Deutsche Bahn filed suit for 5 million euros worth of damages as the longest and most widespread strike in the history of German rail severely affected goods and passenger traffic throughout the country.
The snow in Germany is likely to get deeper before the Bahn and the union reach a deal
The strike by train drivers organized in the GDL union virtually paralyzed regional and goods traffic in the east of the country, with state-owned rail company Deutsche Bahn (DB) providing only basic services to keep essential goods traffic flowing.
In western Germany, around 50 percent of regional services were hit, while express trains were less affected. In eastern regions of the country, however, many more passengers were left stranded with 70 percent to 80 percent of regional trains cancelled.
A DB spokesman confirmed the company had initiated court proceedings, suing GDL for 5 million euros ($7.5 million). The case relates to a previous strike called in July but could also set a precedent for Thursday's labor action.
Unlimited strikes could start next week
The rail strike spread from cargo to passenger trains early Thursday morning
The GDL, in which some three quarters of Germany's 20,000 train drivers are organized, has raised the stakes in the seven-month pay and conditions dispute, targeting goods, regional and long-distance traffic simultaneously.
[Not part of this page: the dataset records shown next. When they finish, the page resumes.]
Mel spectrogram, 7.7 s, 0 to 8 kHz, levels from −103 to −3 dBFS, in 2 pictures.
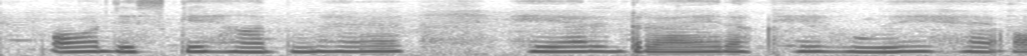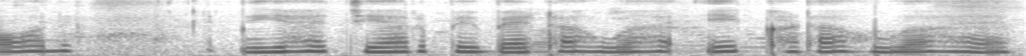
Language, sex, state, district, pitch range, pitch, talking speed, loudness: Hindi, female, Uttar Pradesh, Hamirpur, 240-265 Hz, 255 Hz, 155 wpm, -46 LUFS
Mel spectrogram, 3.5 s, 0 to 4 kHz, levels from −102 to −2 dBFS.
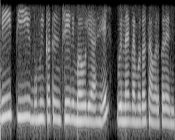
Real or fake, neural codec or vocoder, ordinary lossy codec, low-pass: real; none; none; 3.6 kHz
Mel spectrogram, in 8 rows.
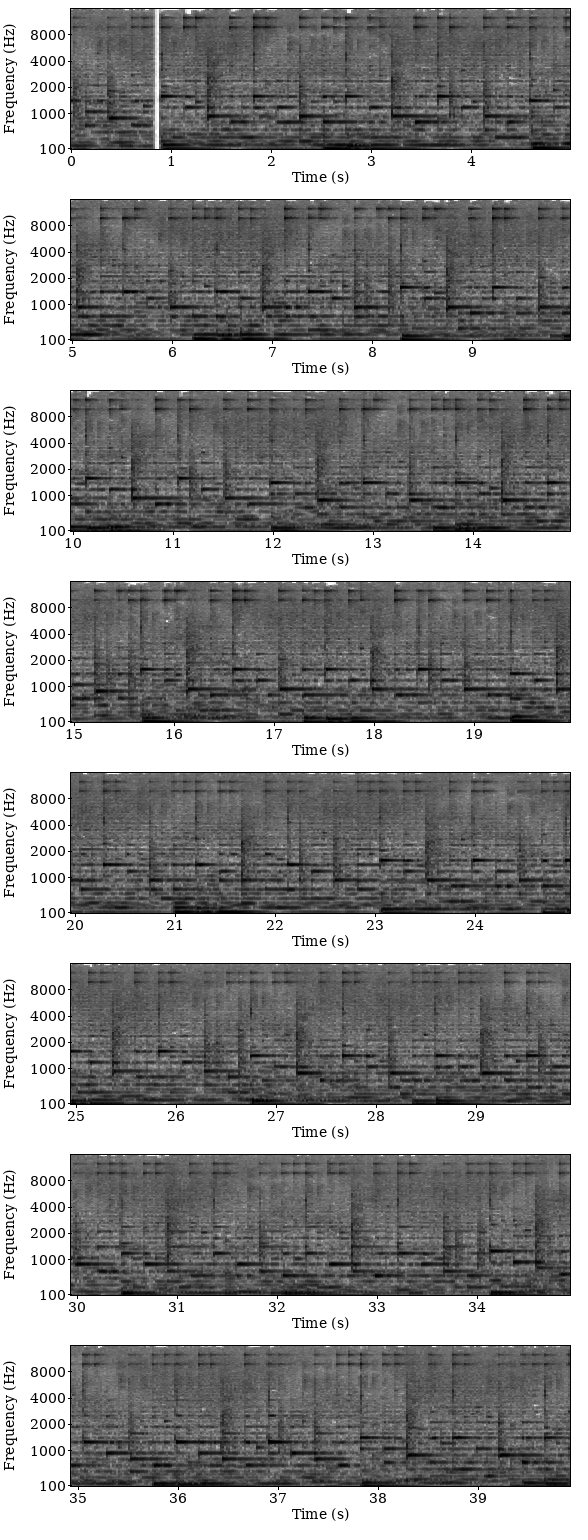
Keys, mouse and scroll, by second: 0.1 r, 2.0 x, 3.5-4.6 typing, 3.9 click, 5.4 click, 5.6 Tab, 6.5 1, 8.1 click, 8.7 click, 9.2 shift+z, 9.5-11.5 drag, 11.5 click, 12.5-15.0 drag, 15.0 x, 15.5 click, 15.8 Tab, 17.4 s, 18.1 click, 18.4 ctrl+middle click, 18.7 shift+middle click, 19.2 ctrl+middle click, 19.7 shift+middle click, 20.1 Tab, 21.0 click, 22.1 g, 22.8 click, 23.8 scroll down 1, 25.1-25.6 scroll up 1, 25.6 g, 26.6-27.1 scroll down 1, 28.2-29.2 scroll up 1, 32.0-33.6 scroll down 1, 38.3 click, 38.9 Tab, 39.7 r.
About 3,000 union members are reported to have walked out.
GDL Deputy Chairman Clause Weselsky warned Thursday that an unlimited strike could start as early as next week. The union said it was prepared to strike until Christmas if the Bahn didn't give in to its demands.
The current strike, which hit goods traffic from midday Wednesday and passenger services from 2:00 a.m. Thursday, is set to end at 2:00 a.m. Saturday.
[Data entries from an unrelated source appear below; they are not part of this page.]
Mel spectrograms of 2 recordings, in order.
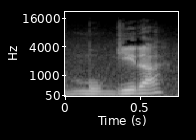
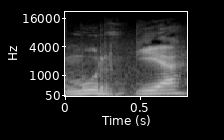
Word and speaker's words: Murguia: Today we'll start off with Ismael Mugir, or Murguia. I learned how to say his last name right yesterday, or the proper way to say it.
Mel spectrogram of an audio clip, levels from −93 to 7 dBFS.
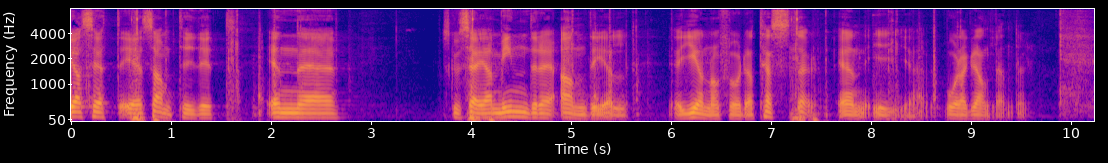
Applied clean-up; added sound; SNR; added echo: neural mask model RNNoise.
Despite carmaker Audi closing a plant in Brussels due to lack of components, economists were divided on the cost of the strike. While some said limited strikes would not cause noticeable damage to the German economy other maintained a freight strike costs 50 million euros per day, with costs skyrocketing to 500 million euros daily if train drivers stay off the job longer than a week.
Sympathy waning for union?
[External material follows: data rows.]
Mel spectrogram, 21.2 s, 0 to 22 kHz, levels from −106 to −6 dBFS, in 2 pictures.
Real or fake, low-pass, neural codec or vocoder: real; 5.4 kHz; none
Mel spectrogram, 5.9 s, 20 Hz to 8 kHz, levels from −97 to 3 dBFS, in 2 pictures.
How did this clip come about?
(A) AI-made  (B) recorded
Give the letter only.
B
Some passengers are starting to get fed up with the lack of departures
Reports on the public's support in the labor dispute were split. Unscientific polls taken by news organizations at train stations showed overall support for the train drivers, but one professional poll indicated that sympathy for the union is dropping.
A Forsa poll for the German mass-market daily Bild, showed 45 percent of those asked agree with the GDL,.
"Any compromise must start with an improved offer," Weselsky said. DB's current offer did not meet the GDL's demand for a separate contract from other workers and boosted pay only through increased hours, he added.
The GDL stuck by its position of refusing to negotiate on this basis, Weselsky said. DB has similarly refused to budge on a separate contract for drivers.
DB board member Karl-Friedrich Rausch termed the latest strike, the sixth since June, "senseless" and warned the company would not "unconditionally surrender."
"If we give in now, the damage to the economy would be even greater," he added
But DB management admitted the goods service situation was "increasingly critical."
Government working "behind the scenes"
Many train passengers found other ways to travel to avoid the strike
While the federal government stuck to established German practice of not intervening in labor disputes, Transport Minister Wolfgang Tiefensee said officials were "working behind the scenes" to resolve the potentially damaging conflict.
Tiefensee has repeatedly stressed the harm that would be done to Germany's booming economy by a lengthy strike.
Commuters responded by switching to cars or working from home. DB said it was maintaining most high-speed long-distance services, and many passengers were checking services on the Internet before attempting to travel.